++++ PROVIDED DATA ++++
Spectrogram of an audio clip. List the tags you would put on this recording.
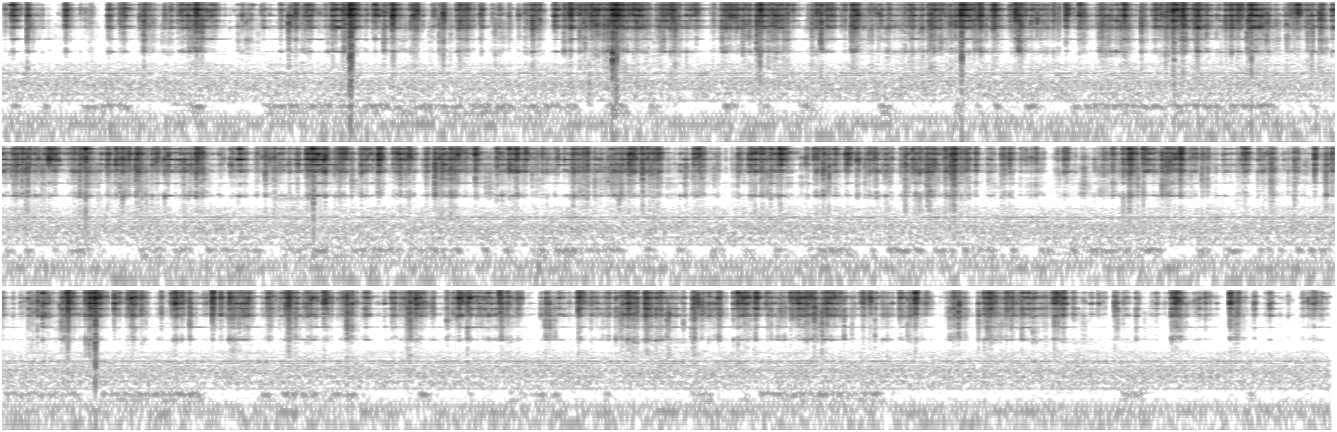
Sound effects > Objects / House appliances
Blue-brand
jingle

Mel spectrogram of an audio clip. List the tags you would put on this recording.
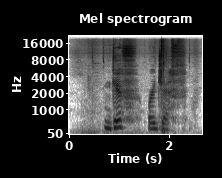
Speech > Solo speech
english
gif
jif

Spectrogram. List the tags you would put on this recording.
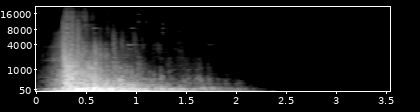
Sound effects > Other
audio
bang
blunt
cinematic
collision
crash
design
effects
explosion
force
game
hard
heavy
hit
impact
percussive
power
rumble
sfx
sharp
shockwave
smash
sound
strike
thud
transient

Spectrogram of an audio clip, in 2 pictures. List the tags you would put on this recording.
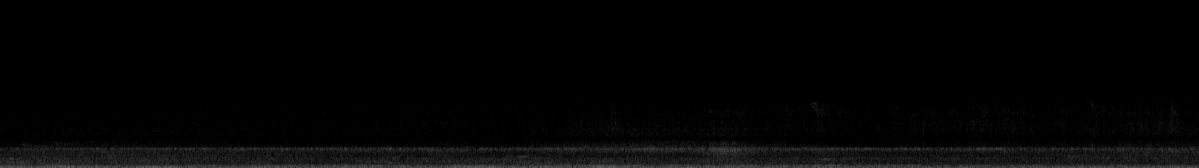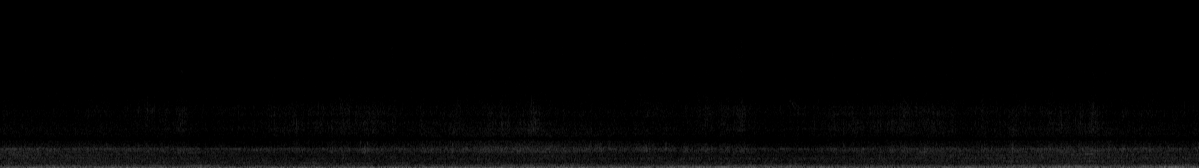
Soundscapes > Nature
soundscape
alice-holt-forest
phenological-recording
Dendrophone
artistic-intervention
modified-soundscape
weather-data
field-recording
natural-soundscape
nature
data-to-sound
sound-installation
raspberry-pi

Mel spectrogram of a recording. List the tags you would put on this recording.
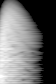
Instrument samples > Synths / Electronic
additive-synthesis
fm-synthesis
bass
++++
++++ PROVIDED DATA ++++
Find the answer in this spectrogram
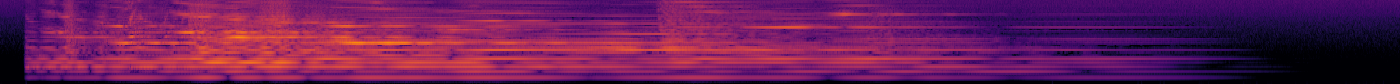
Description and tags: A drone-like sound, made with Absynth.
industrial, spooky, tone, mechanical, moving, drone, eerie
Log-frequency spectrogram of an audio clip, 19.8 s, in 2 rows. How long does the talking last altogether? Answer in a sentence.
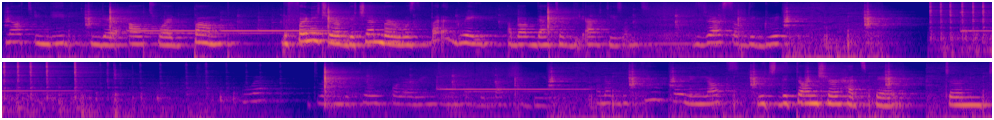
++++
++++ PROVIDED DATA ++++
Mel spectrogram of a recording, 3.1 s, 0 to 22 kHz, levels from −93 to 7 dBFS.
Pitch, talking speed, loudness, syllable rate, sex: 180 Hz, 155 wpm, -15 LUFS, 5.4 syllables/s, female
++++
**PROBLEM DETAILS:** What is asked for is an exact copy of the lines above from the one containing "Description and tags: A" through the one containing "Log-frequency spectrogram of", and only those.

**COMPLETED TASK:**
Description and tags: A drone-like sound, made with Absynth.
industrial, spooky, tone, mechanical, moving, drone, eerie
Log-frequency spectrogram of an audio clip, 19.8 s, in 2 rows. How long does the talking last altogether? Answer in a sentence.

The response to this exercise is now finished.